In America there is nationalist sentiment, to be sure, but the “doctrines” of nationalism find no easy purchase here. Werner Sombart’s famous question, “Why is there no socialism in America?” has elicited many answers, but the most agreed-upon one is that America has no feudal past. America represented a sharp break with the ancient notion that polities — nations, empires, city-states, tribes, etc. — were no different than families with an unimpeachable pater familias at the helm. We celebrated and enshrined very different notions in our national DNA, which is why Alexis de Tocqueville could observe that the American was the Englishman left alone. What makes America exceptional, what makes American patriotism and conservatism different, is that the object of our love and gratitude is different. If Rich wants to define nationalism as love of country and nothing more, that’s his right. But he would be wrong.He also refers to American exceptionalism in another article, criticizing Trump's recent comments about the US being no different than Russia:
So when Rich tries to insinuate that I don’t think William of Orange was a patriot, he’s wrong. But his patriotism was fundamentally, philosophically, and morally different than American patriotism. And, by the way, it most certainly was tribal, if one is allowed some leeway when using the term.

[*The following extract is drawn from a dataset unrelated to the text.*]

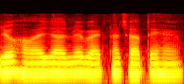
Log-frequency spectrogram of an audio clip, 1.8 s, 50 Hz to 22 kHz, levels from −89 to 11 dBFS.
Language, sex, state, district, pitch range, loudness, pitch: Hindi, male, Delhi, New Delhi, 110-120 Hz, -14 LUFS, 115 Hz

It’s the president’s job to help shape public rhetoric, because how we talk about our ideals determines whether we sustain or erode them. Or, as the late literary critic Wayne Booth put it, rhetoric is “the art of probing what men believe they ought to believe.” To listen to Trump, Americans should believe a number of dismaying things: our public institutions cannot be trusted; he alone can fix our problems; absent him, our best days are behind us; and, most worrisome, America’s ideals have been part of the problem, not the solution.John McCain also rebuked Trump (indirectly) in his speech to the Munich Security Conference:
I don’t care if Trump thinks we’ve fallen short of ideals – of course we have, that’s why we call them ideals. What bothers me is that he often sounds like he has contempt for those ideals in the first place.
Make no mistake, my friends: These are dangerous times, but you should not count America out, and we should not count each other out. We must be prudent, but we cannot wring our hands and wallow in self-doubt. We must appreciate the limits of our power, but we cannot allow ourselves to question the rightness and goodness of the West. We must understand and learn from our mistakes, but we cannot be paralyzed by fear. We cannot give up on ourselves and on each other. That is the definition of decadence. And that is how world orders really do decline and fall.
This is exactly what our adversaries want. This is their goal. They have no meaningful allies, so they seek to sow dissent among us and divide us from each other. They know that their power and influence are inferior to ours, so they seek to subvert us, and erode our resolve to resist, and terrorize us into passivity. They know they have little to offer the world beyond selfishness and fear, so they seek to undermine our confidence in ourselves and our belief in our own values.
We must take our own side in this fight. We must be vigilant. We must persevere. And through it all, we must never, never cease to believe in the moral superiority of our own values—that we stand for truth against falsehood, freedom against tyranny, right against injustice, hope against despair … and that even though we will inevitably take losses and suffer setbacks, through it all, so long as people of goodwill and courage refuse to lose faith in the West, it will endure.